Knead the dough on a floured surface until it forms the tell-tale smooth ball that bounces back when poked, at least five minutes. Add a bit of flour to your (now clean and dry) bowl, and coat the dough in flour. Cover with plastic wrap and chill in the refrigerator overnight or at least eight hours.

Remove dough from the fridge and shape into a rectangle, then roll it like a burrito. Coat a 9 x 5″ loaf pan with butter and add the dough, seam-side down. Cover it with a tea towel and let it rise in a warm place for about an hour and a half, or until it’s about twice its original size.

While the dough is rising, preheat oven to 375 degF. Make a 1/4″ cut down the center of the loaf, then brush it with the egg wash. Bake it for approximately 50 minutes. If you aren’t sure it’s done, you can turn it out and knock on the bottom; it should make a hollow sound. Let the bread sit out of the loaf pan on a cooling rack; if you like a soft crust, wrap the loaf in a tea towel. I prefer a hard crust to dip in my lentil soup. Serve with loads of butter. Happy eating!

Check out a few of the other dishes we’ve been making lately. You’ll notice below that I’m on a grits-eating, five-spice flavoring, bandana-napkin-wearing kick.

Five-Spice Beet Soup

Avocado over cilantro-mint tabbouleh

American parfait with dried kiwi, apricot, pineapple, and cranberries
(note:I took half of the dried fruit off after this pic…a bit overzealous)

Five-spice pork spare ribs with stone ground white grits (TJ’s!)
Spaghetti alla carbonara with crudite (baby carrots, celery, snow peas)

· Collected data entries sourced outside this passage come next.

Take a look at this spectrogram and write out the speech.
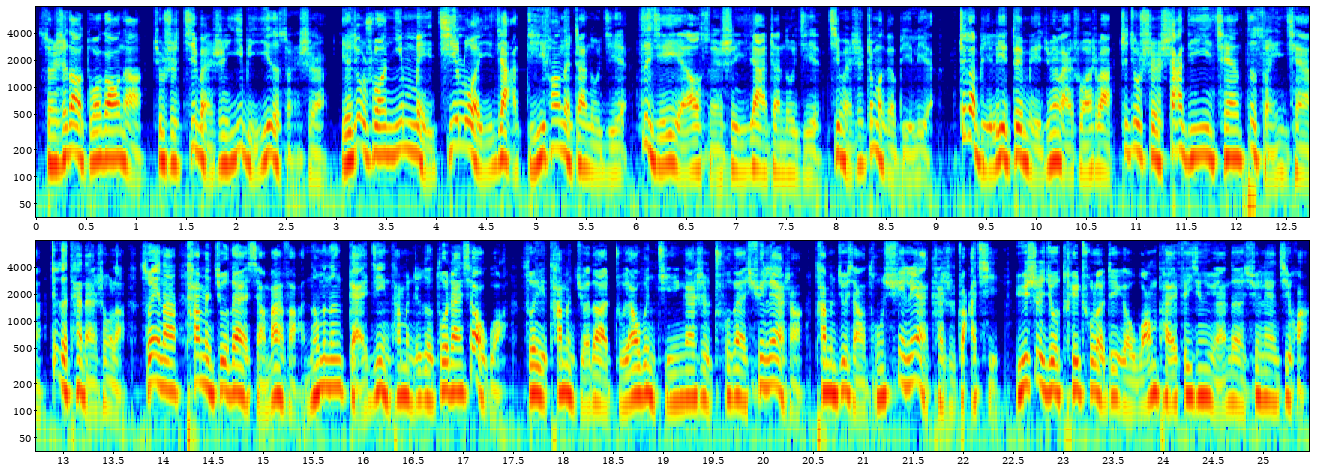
损失到多高呢？就是基本是一比一的损失。也就是说，你每击落一架敌方的战斗机，自己也要损失一架战斗机，基本是这么个比例。这个比例对美军来说是吧？这就是杀敌一千自损一千，这个太难受了。所以呢，他们就在想办法，能不能改进他们这个作战效果。所以他们觉得主要问题应该是出在训练上，他们就想从训练开始抓起，于是就推出了这个王牌飞行员的训练计划。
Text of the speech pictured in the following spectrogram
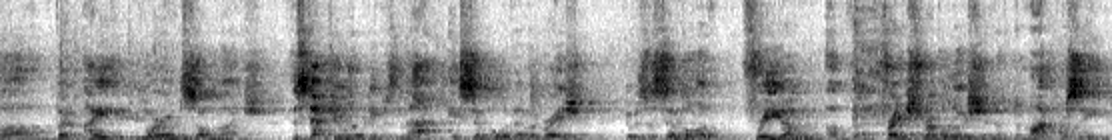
uh, but I learned so much. The Statue of Liberty was not a symbol of immigration. It was a symbol of freedom, of the French Revolution, of democracy.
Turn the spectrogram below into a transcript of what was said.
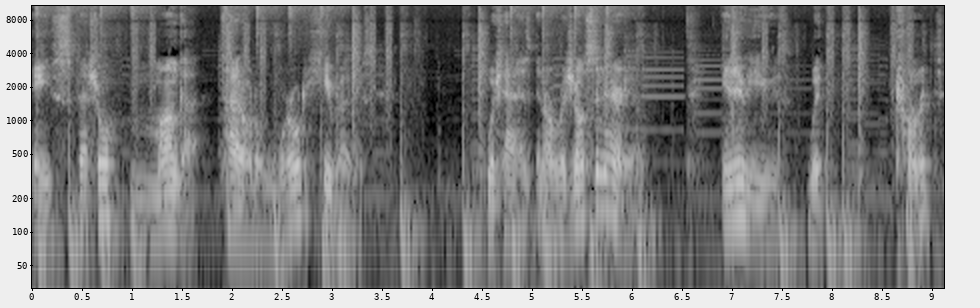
a special manga titled World Heroes, which has an original scenario, interviews with current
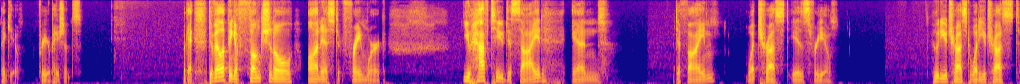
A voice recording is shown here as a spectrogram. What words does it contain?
Thank you for your patience. Okay, developing a functional, honest framework you have to decide and define what trust is for you. Who do you trust? What do you trust?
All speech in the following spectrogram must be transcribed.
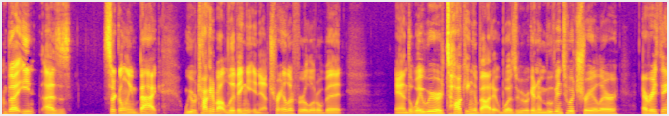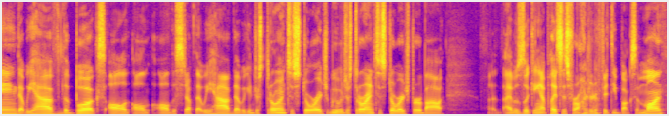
But as circling back, we were talking about living in a trailer for a little bit. And the way we were talking about it was we were going to move into a trailer. Everything that we have, the books, all, all, all the stuff that we have that we can just throw into storage, we would just throw into storage for about. Uh, I was looking at places for 150 bucks a month,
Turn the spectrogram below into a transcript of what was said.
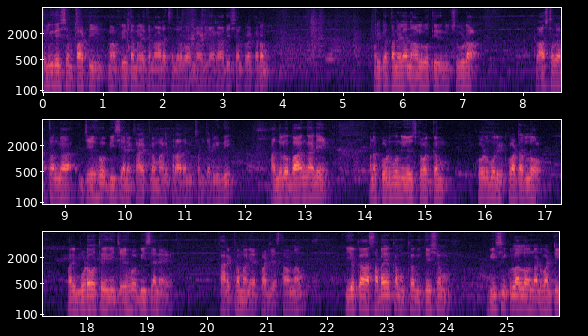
తెలుగుదేశం పార్టీ మా ప్రియతమ నేత నారా చంద్రబాబు నాయుడు గారి ఆదేశాల ప్రకారం మరి గత నెల నాలుగో తేదీ నుంచి కూడా రాష్ట్ర వ్యాప్తంగా జేహో బీసీ అనే కార్యక్రమాన్ని ప్రారంభించడం జరిగింది. అందులో భాగంగానే మన కోడుమూరు నియోజకవర్గం కోడుమూరు హెడ్ క్వార్టర్లో మరి మూడవ తేదీ జేహో బీసీ అనే కార్యక్రమాన్ని ఏర్పాటు చేస్తూ ఉన్నాం. ఈ యొక్క సభ యొక్క ముఖ్య ఉద్దేశం బీసీ కులాల్లో ఉన్నటువంటి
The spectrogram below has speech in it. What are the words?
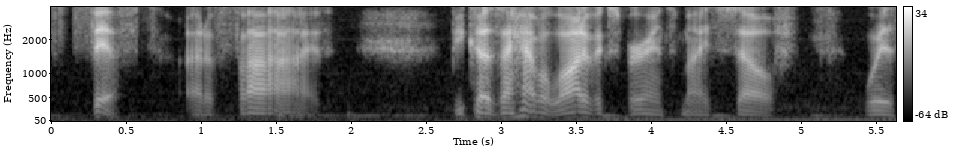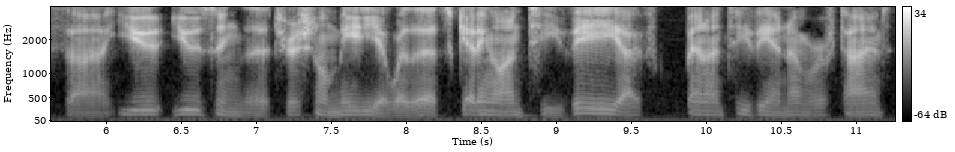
fifth out of five because I have a lot of experience myself with uh, u- using the traditional media, whether that's getting on TV. I've been on TV a number of times,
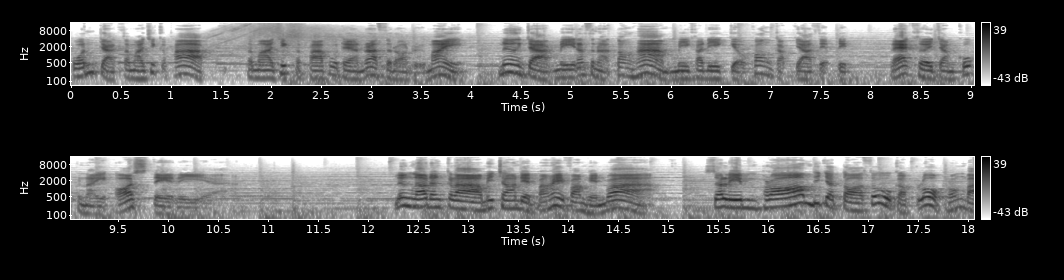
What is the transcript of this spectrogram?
พ้นจากสมาชิกภาพ สมาชิกสภาผู้แทนราษฎรหรือไม่ เนื่องจากมีลักษณะต้องห้ามมีคดีเกี่ยวข้องกับยาเสพติด และเคยจำคุกในออสเตรเลีย เรื่องราวดังกล่าวมีชาวเด็ดมาให้ความเห็นว่า สลิมพร้อมที่จะต่อสู้กับโลกท้องใบ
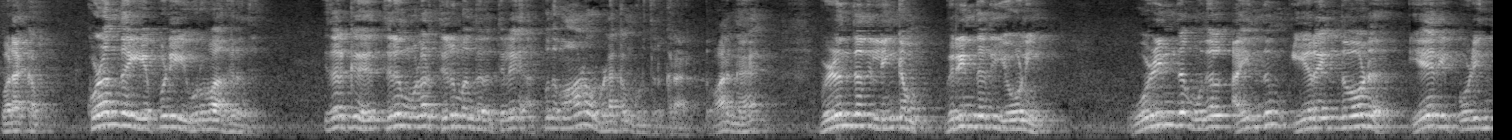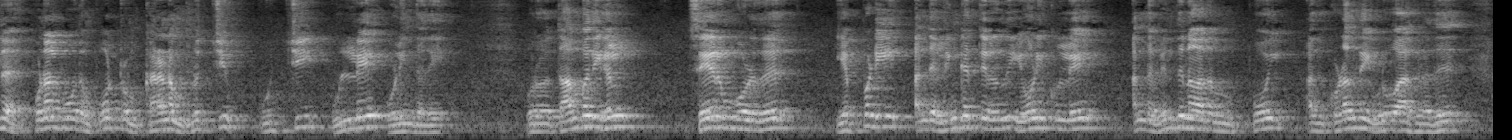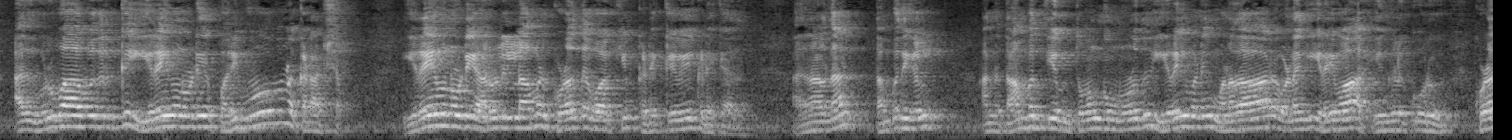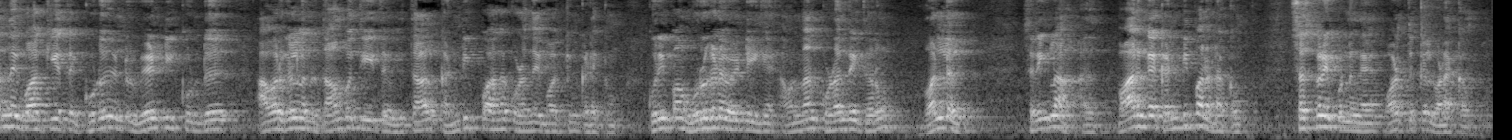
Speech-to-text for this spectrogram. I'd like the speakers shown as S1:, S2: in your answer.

Pork chops with prunes and cream, broccoli, grits, fave wine (Casal Garcia vinho verde)

local kitchen hashbrowns with roasted cumin, smoked paprika, and herbed goat cheese

Grill night! Pork kabobs (recipe soon), hot & bell peppers, eggplant, corn

Editor’s note: This post is part of Monday ManiaScratch Cookin’ Tuesday, Real Food Wednesday,Frugal Days, Sustainable Ways, Simple Lives Thursday, and DIY Friday